Evergreen financing structures are gaining popularity as a way to manage the complexity of Liquidity Coverage Ratio (LCR) funding requirements. However, most trading and post-trade systems are not set up for the operational risk management of these positions.
Over the last months we have seen serious discussions about the requirements and challenges to identify and ring fence High Quality Liquid Assets (HQLA). However, the LCR does not focus on a snapshot approach for HQLA balance sheet positions. Instead, it stresses the dynamic character of liquidity management in terms of a constructive stress period of 30 calendar days. This puts the requirements and efforts to effectively match maturity and term structures into the spotlight.
As a consequence, the market is rediscovering already well-known financing structures like open-term repo and is inventing new product types like evergreen swaps. These are also known as Interest Rate Swap Index Average Constant Maturity Futures, which is a mouthful.
For an open-term/evergreen style transaction, the constant maturity character is based on a mutual agreement between the participating parties to roll-over the trade at a maturity date (typically on a daily basis). Alongside the daily revolving maturity calibration, both parties typically agree on further adjustment features like regular interest/fee rate fixings and/or clean of interest payments during the lifetime of the transaction.

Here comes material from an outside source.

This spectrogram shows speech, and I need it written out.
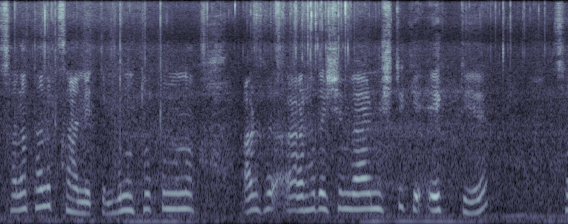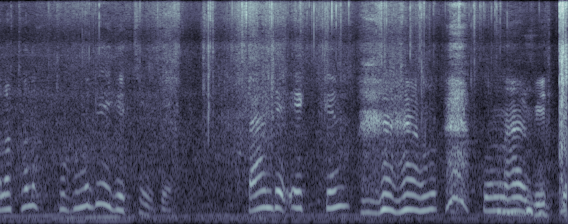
Salatalık zannettim. Bunun tohumunu arka- arkadaşım vermişti ki ek diye. Salatalık tohumu diye getirdi. Ben de ektim. Bunlar bitti.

Considering the complexity of regular trading activities, the internal efforts to maintain an evergreen trading portfolio should be considered to be significant. That might even be the case without looking at scenarios of backdated fixing and failed payment corrections.
Some software vendors have already picked up on the need for evergreen style portfolios and enhanced their front-office products to offer standardised and automated post-trade functionality. A certain level of trade automation might be considered as an operational precondition to manage evergreen portfolios of significant size otherwise trading capacity is strained and operational risks can emerge. Trade position automation is provided for event types like daily roll-over or regular clean-of-interest payment requirements as well as an extensive deadline and fixing calendar information on negotiation/fixing date requirements.
A prominent problem for post-trade systems may be the roll-over activity, which operates the daily closing of an existing term transaction in favour of a new term transaction with a one-day extended maturity date. In fact, this transaction chain, which constitutes an evergreen structure, challenges post-trade services from a conceptual as well as form a technical point of view. The conceptual problem focuses on accounting and reporting for the term-structure requirement and roll-over concept. Early termination fee and carry interest requirements (for all interest bearing transactions types) can also be complicated. From a technical point of view, the reference structure to link transactions to a transaction chain and the pure number of transaction postings needs to be considered. At the start of such a project, it would be worthwhile to evaluate post-trade stakeholder education and their system requirement analyses in parallel to the trading infrastructure adjustments.
“Keep the end in mind” is an often-quoted advice. It seems to be a true necessity if you are asked for the implementation of evergreen workflows in order to manage LCR liquidity.
This article was contributed by Tobias Duchscherer, Consultant at CofiNet and Henning Vollbehr, Project Manager at DekaBank.
 See also: “GMEX IRS Constant Maturity Futures”;